Hindsight being 20/20, it is easy to see the conflicts inherent in all these divisions. But I think it is there in the painting, too. There is something impossible about the painting, something incongruous about the western settlers on the one shore and the packed urban density on the other. The family heading west is opting for one over the other, but they are also, ultimately, agents of the civilization they are extending. The painting thus takes away the choice just as it seems to be offering it. Simply put, you cannot extend civilization and preserve its opposite at the same time. Even Mark Twain, the man who got his name from the Mississippi and who was its truest voice, eventually made the choice. His late work Life on the Mississippi finds Twain heading north at the end of his trip and praising the parts of the Mississippi above St. Louis. That is where the future is to be found, he decides — not in the flight from civilization in a fantasy of absolute newness, but from within the civilizational spaces themselves.

Which brings up the last point. The reality of the split world that “Saint Louis in 1846” portrays is a reality that cannot hold. The painting itself can do nothing to resolve that doubleness into a oneness. A house divided against itself cannot stand. That’s reality. There is one place, however, where such an impossibility can persist — the imagination. As a painting, the moment of play and tension between civilization and the frontier can exist forever, there on the canvas. In a way, that is what happened in America. The reality of the open West went away. But the idea did not. The desire to constantly relive the dream in which possibility outweighs actuality churned on within the American mind.

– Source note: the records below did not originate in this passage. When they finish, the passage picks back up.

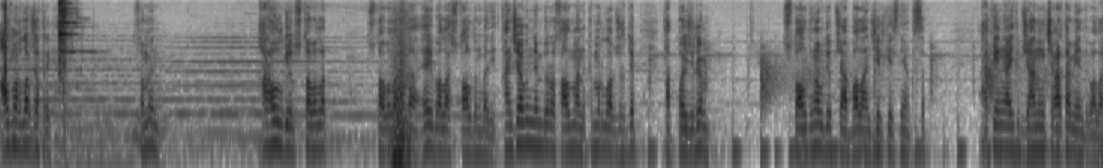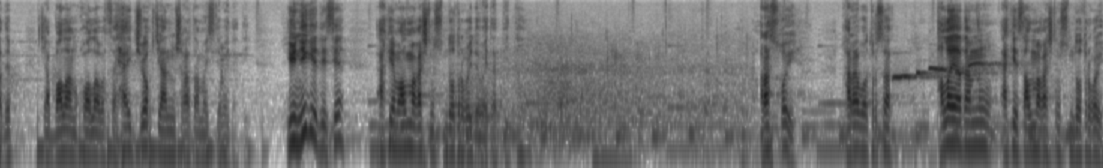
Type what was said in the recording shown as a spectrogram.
алма ұрлап жатыр екен. Сонымен қарауыл келіп ұстап алады. Ұстап алады да ей бала ұсталдың ба? дейді. Қанша күннен бері осы алманы кім ұрлап жүр? деп таппай жүремін. Ұсталдың ау деп жаңағы баланы желкесінен қысып әкең айтып жаныңды шығартамын енді бала деп жаңағы баланы қуалап жатса әй жоқ жанымды шығарта алмайсыз деп айтады дейді. Е неге? десе әкем алма ағаштың үстінде отыр ғой деп айтады дейді рас қой қарап отырсақ талай адамның әкесі алма ағаштың үстінде отыр ғой.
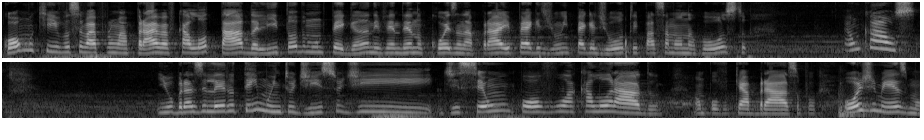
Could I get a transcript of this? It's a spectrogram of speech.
Como que você vai para uma praia, vai ficar lotado ali, todo mundo pegando e vendendo coisa na praia, e pega de um e pega de outro e passa a mão no rosto? É um caos. E o brasileiro tem muito disso de, de ser um povo acalorado, um povo que abraça. Um povo... Hoje mesmo,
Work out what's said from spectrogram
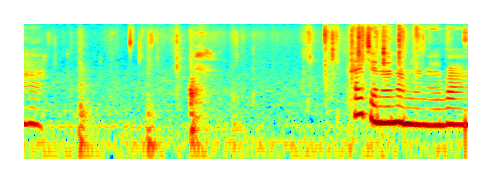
นะคะ ไพ่จะแนะนำยังไงบ้าง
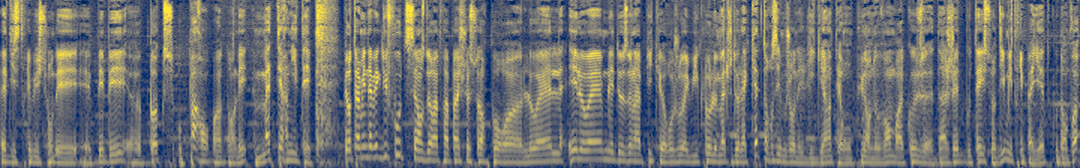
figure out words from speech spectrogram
la distribution des bébés euh, box aux parents hein, dans les maternités. Puis on termine avec du foot. Séance de rattrapage ce soir pour euh, l'OL et l'OM. Les deux Olympiques rejouent à huis clos le match de la 14e journée de Ligue 1 interrompu en novembre à cause d'un jet de bouteille sur Dimitri Payet. Coup d'envoi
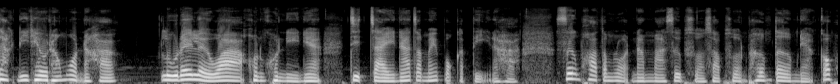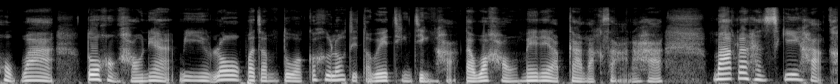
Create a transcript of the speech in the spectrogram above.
จาก detail ทั้งหมดนะคะ รู้ได้เลยว่าคนคนนี้เนี่ยจิตใจน่าจะไม่ปกตินะคะ ซึ่งพอตำรวจนำมาสืบสวนสอบสวนเพิ่มเติมเนี่ยก็พบว่าตัวของเขาเนี่ยมีโรคประจำตัวก็คือโรคจิตเวชจริง ๆ ค่ะ แต่ว่าเขาไม่ได้รับการรักษานะคะ มาร์คลาทันสกี้ค่ะ เค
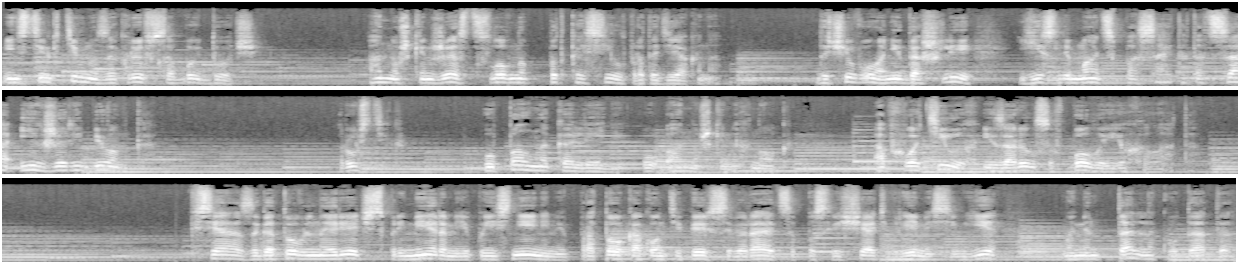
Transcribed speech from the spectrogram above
инстинктивно закрыв с собой дочь. Аннушкин жест словно подкосил протодиакона. До чего они дошли, если мать спасает от отца их же ребенка? Рустик упал на колени у Аннушкиных ног, обхватил их и зарылся в полы ее халата. Вся заготовленная речь с примерами и пояснениями про то, как он теперь собирается посвящать время семье, моментально куда-то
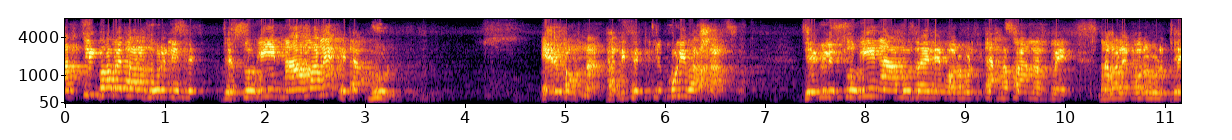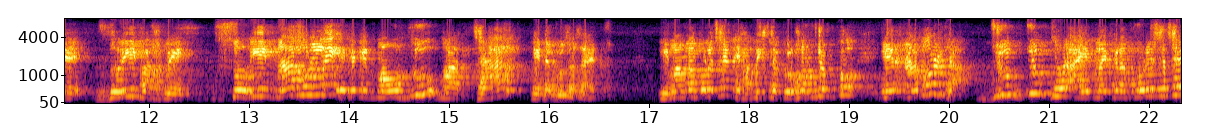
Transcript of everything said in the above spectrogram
আর্থিক ভাবে তারা ধরে নিছে যে সহি না মানে এটা ভুল। এরকম না। হাদিসের কিছু পরিভাষা আছে, যেগুলি সহি না বুঝাইলে পরবর্তীতে হাসান আসবে, না হলে পরবর্তীতে জয়ীফ আসবে। সহি না বললে এটাকে মৌদু বা জাল এটা বোঝা যায় না। ইমামরা বলেছেন, এই হাদিসটা গ্রহণযোগ্য। এর আমলটা যুগ যুগ ধরে আইমাইকরা পড়ে এসেছে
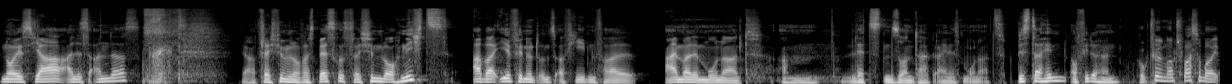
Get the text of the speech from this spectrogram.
neues Jahr, alles anders. Ja, vielleicht finden wir noch was Besseres, vielleicht finden wir auch nichts, aber ihr findet uns auf jeden Fall einmal im Monat am letzten Sonntag eines Monats. Bis dahin, auf Wiederhören. Guckt Film, macht Spaß dabei.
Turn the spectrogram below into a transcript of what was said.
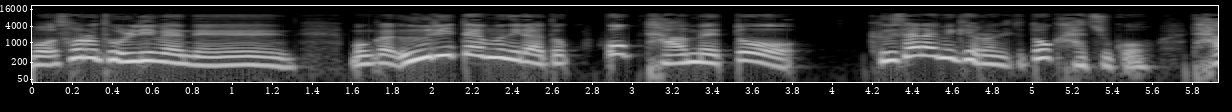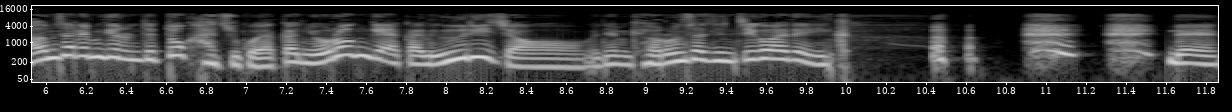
뭐 서로 돌리면은 뭔가 의리 때문이라도 꼭 다음에 또 그 사람이 결혼할 때 또 가지고 다음 사람이 결혼할 때 또 가지고 약간 요런 게 약간 의리죠. 왜냐면 결혼 사진 찍어야 되니까. 네.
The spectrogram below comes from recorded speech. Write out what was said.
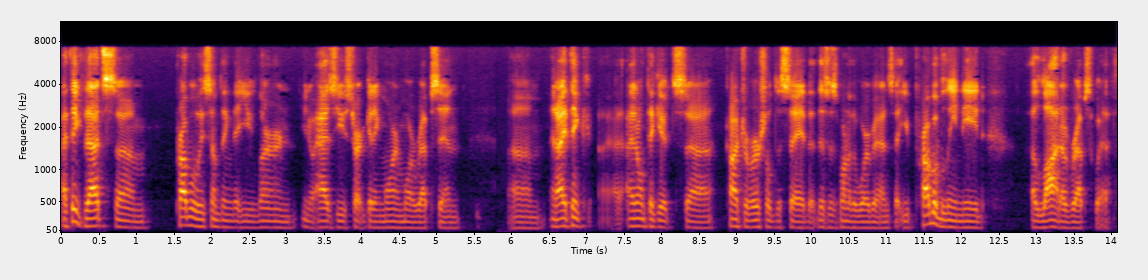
I think that's um, probably something that you learn, you know, as you start getting more and more reps in. Um, and I think I- don't think it's uh, controversial to say that this is one of the war bands that you probably need a lot of reps with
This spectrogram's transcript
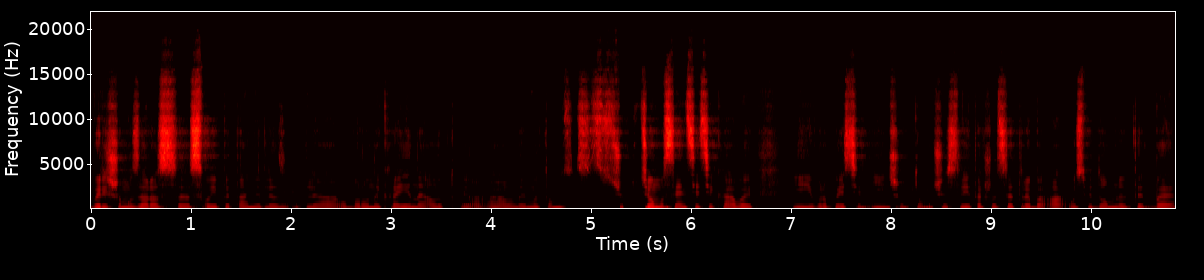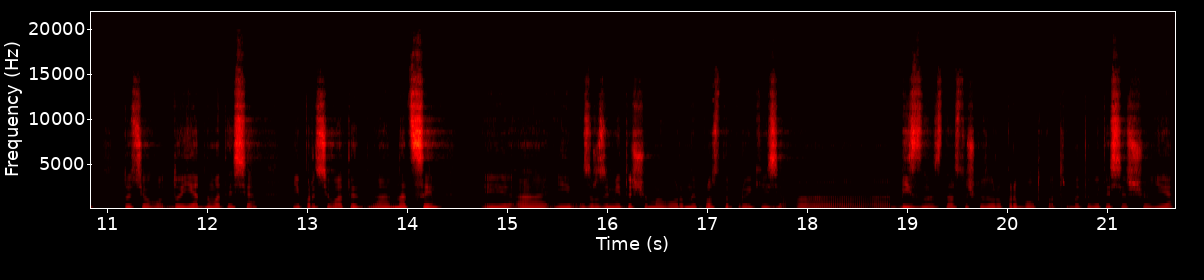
вирішимо зараз е, свої питання для, для оборони країни, але, але ми в тому, в цьому сенсі цікаві і європейцям, і іншим в тому числі. Так що це треба а усвідомлювати, б до цього доєднуватися і працювати е, над цим. І, е, і зрозуміти, що ми говоримо не просто про якийсь е, бізнес да, з точки зору прибутку, а треба дивитися, що є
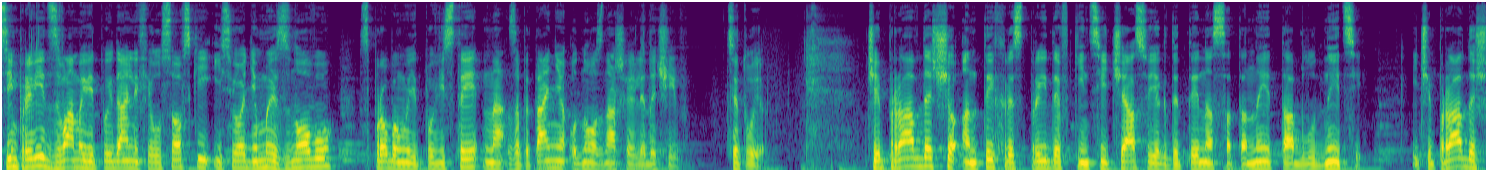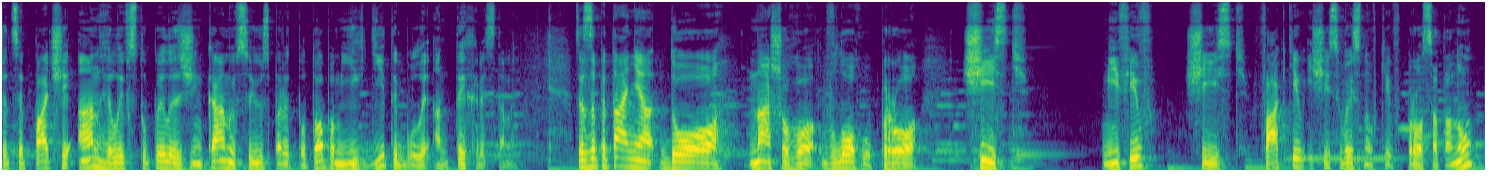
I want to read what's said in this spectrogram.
Всім привіт! З вами відповідальний філософський. І сьогодні ми знову спробуємо відповісти на запитання одного з наших глядачів. Цитую: чи правда, що Антихрист прийде в кінці часу як дитина сатани та блудниці? І чи правда, що це пачі ангели вступили з жінками в союз перед потопом, їх діти були антихристами? Це запитання до нашого влогу про шість міфів, шість фактів і шість висновків про сатану.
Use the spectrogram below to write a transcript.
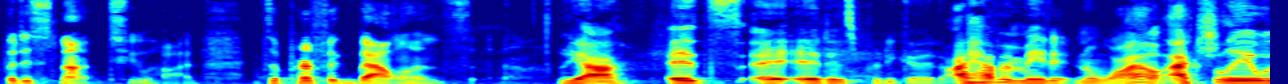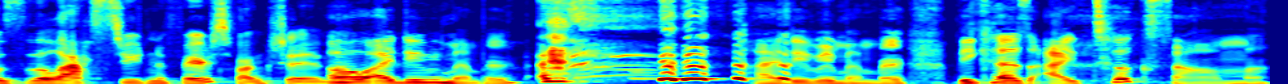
but it's not too hot. It's a perfect balance. Yeah, it's it, it is pretty good. I haven't made it in a while. Actually, it was the last student affairs function. Oh, I do remember. I do remember because I took some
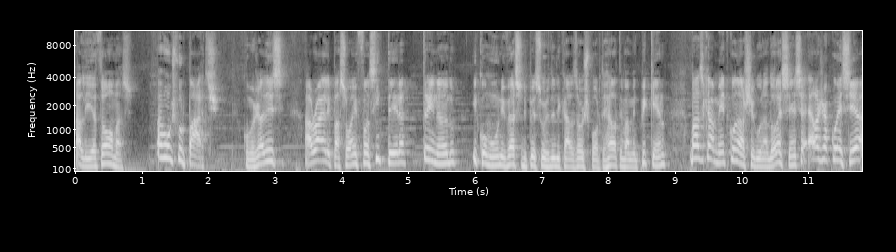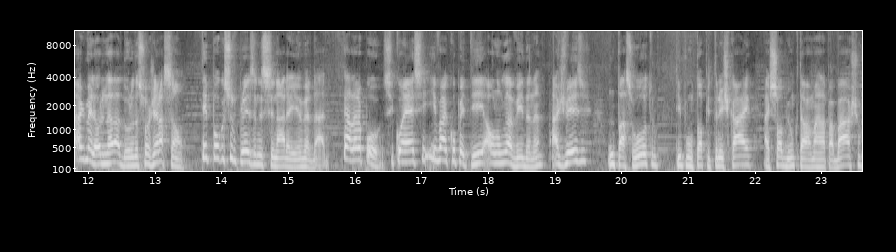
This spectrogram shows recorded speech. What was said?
a Lia Thomas. Mas vamos por partes. Como eu já disse, a Riley passou a infância inteira treinando e como um universo de pessoas dedicadas ao esporte é relativamente pequeno, basicamente quando ela chegou na adolescência, ela já conhecia as melhores nadadoras da sua geração. Tem pouca surpresa nesse cenário aí, é verdade. A galera, pô, se conhece e vai competir ao longo da vida, né? Às vezes, um passa o outro, tipo um top 3 cai, aí sobe um que tava mais lá para baixo,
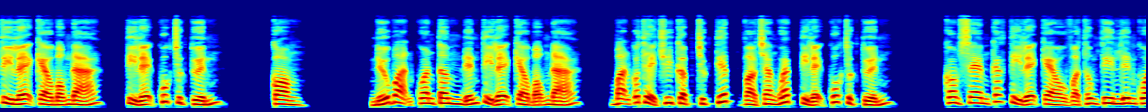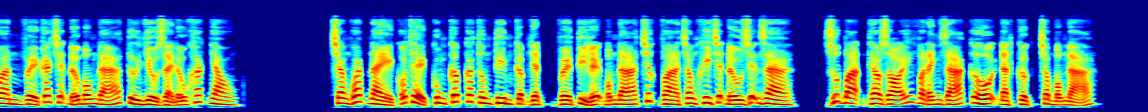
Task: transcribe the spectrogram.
Tỷ lệ kèo bóng đá, tỷ lệ quốc trực tuyến. Com. Nếu bạn quan tâm đến tỷ lệ kèo bóng đá, bạn có thể truy cập trực tiếp vào trang web tỷ lệ quốc trực tuyến. Com xem các tỷ lệ kèo và thông tin liên quan về các trận đấu bóng đá từ nhiều giải đấu khác nhau. Trang web này có thể cung cấp các thông tin cập nhật về tỷ lệ bóng đá trước và trong khi trận đấu diễn ra, giúp bạn theo dõi và đánh giá cơ hội đặt cược trong bóng đá.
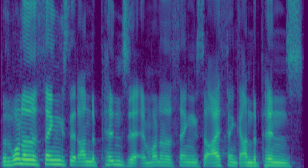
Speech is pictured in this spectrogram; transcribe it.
But one of the things that underpins it, and one of the things that I think underpins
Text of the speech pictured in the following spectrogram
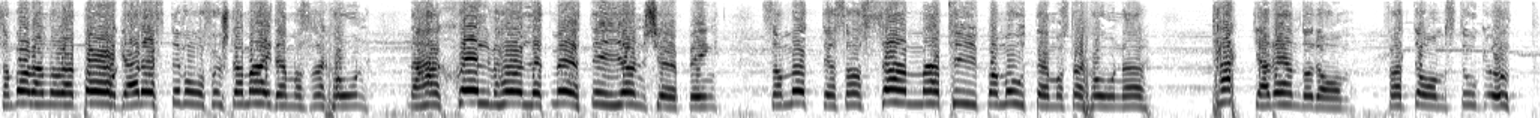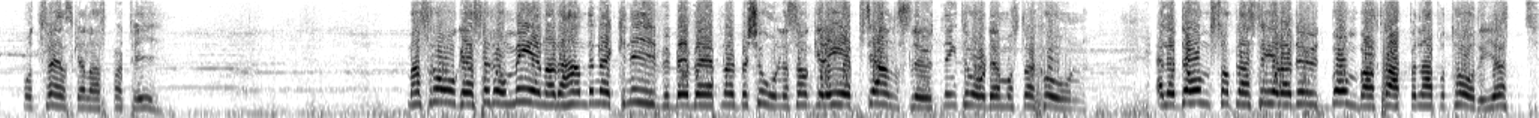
Som bara några dagar efter vår första maj-demonstration när han själv höll ett möte i Jönköping som möttes av samma typ av motdemonstrationer tackade ändå dem för att de stod upp mot svenskarnas parti. Man frågar sig då, menade han den här knivbeväpnade personen som greps i anslutning till vår demonstration? Eller de som placerade ut bombattrapporna på torget?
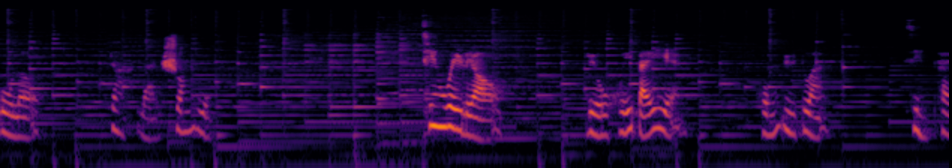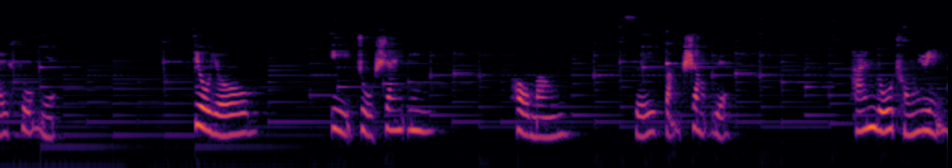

In the last paragraph of Life on the Mississippi, Twain writes, “We struck the home-trail now, and in a few hours were in that astonishing Chicago — a city where they are always rubbing the lamp, and fetching up the genii, and contriving and achieving new impossibilities.” If we can’t continue to extend the frontier out into actual space (at some point you reach the Pacific Ocean), we’ll do so intensively, as an idea that is constantly reapplied to the civilization we’ve created and are surrounded by. That’s why “Saint Louis in 1846” is still an affecting painting. It shows us our national schizophrenia as it migrated from what we were actually experiencing to an ongoing battle within our own heads. • 1 October 2008